#### [DATASET ENTRIES]
........
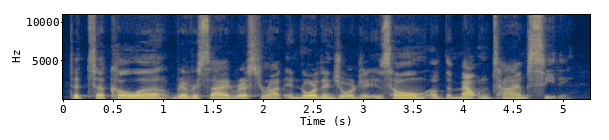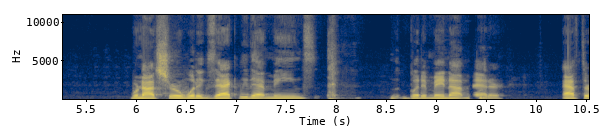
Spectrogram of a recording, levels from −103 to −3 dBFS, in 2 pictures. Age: 30-49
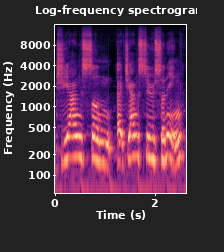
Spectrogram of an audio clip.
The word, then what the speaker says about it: Jiangsu Suning: you got Los Angeles Galaxy, Inter Milan, and Jiangsu Suning, that's how it's pronounced.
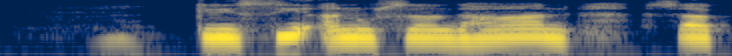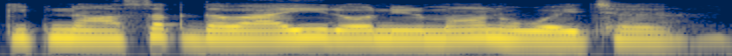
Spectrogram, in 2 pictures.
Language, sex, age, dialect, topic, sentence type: Maithili, female, 18-24, Angika, agriculture, statement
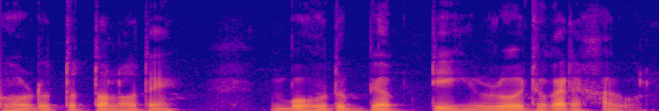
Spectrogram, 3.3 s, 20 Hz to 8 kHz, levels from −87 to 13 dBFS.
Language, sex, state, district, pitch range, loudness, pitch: Assamese, male, Assam, Sonitpur, 95-105 Hz, -22 LUFS, 100 Hz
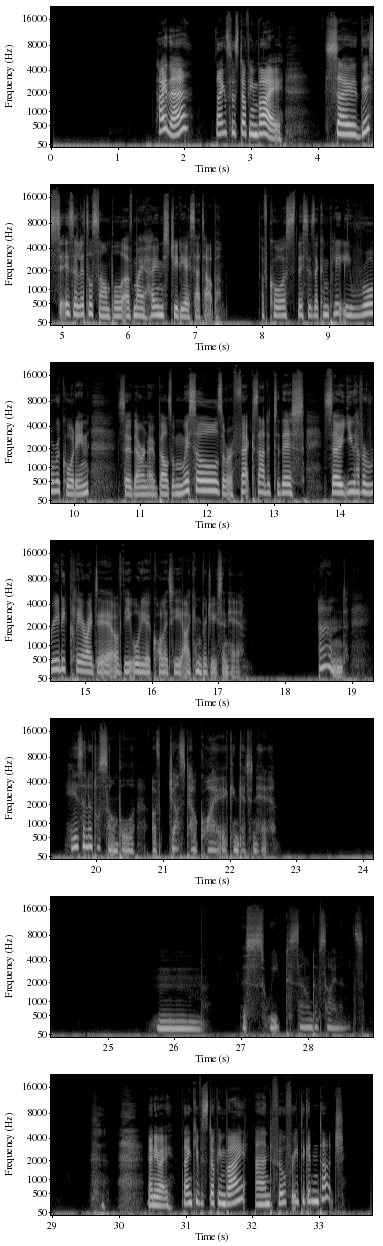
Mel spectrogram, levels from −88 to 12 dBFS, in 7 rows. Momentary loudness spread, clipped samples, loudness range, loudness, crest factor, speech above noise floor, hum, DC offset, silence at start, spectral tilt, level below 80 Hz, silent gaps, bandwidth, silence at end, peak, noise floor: 19 LU; under 0.1%; 15 LU; -24 LUFS; 24 dB; 30 dB; none; under 0.1%; 0 s; -4 dB/octave; -42 dBFS; none; 19 kHz; 0 s; -2 dBFS; -55 dBFS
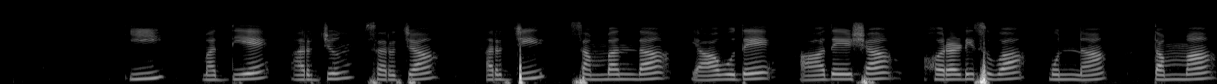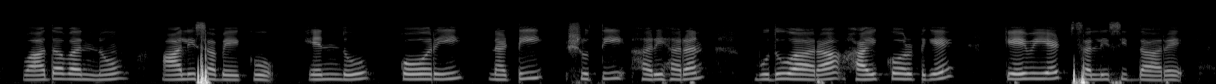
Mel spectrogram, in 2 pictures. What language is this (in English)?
Kannada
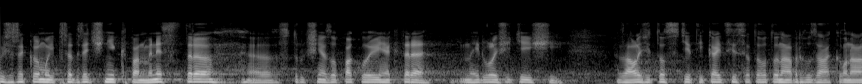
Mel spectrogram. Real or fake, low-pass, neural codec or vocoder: real; 7.2 kHz; none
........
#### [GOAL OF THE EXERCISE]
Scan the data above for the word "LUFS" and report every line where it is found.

#### [TASK RESULT]
Language, sex, state, district, pitch range, loudness, pitch: Assamese, male, Assam, Sonitpur, 95-105 Hz, -22 LUFS, 100 Hz
Mel spectrogram, levels from −88 to 12 dBFS, in 7 rows. Momentary loudness spread, clipped samples, loudness range, loudness, crest factor, speech above noise floor, hum, DC offset, silence at start, spectral tilt, level below 80 Hz, silent gaps, bandwidth, silence at end, peak, noise floor: 19 LU; under 0.1%; 15 LU; -24 LUFS; 24 dB; 30 dB; none; under 0.1%; 0 s; -4 dB/octave; -42 dBFS; none; 19 kHz; 0 s; -2 dBFS; -55 dBFS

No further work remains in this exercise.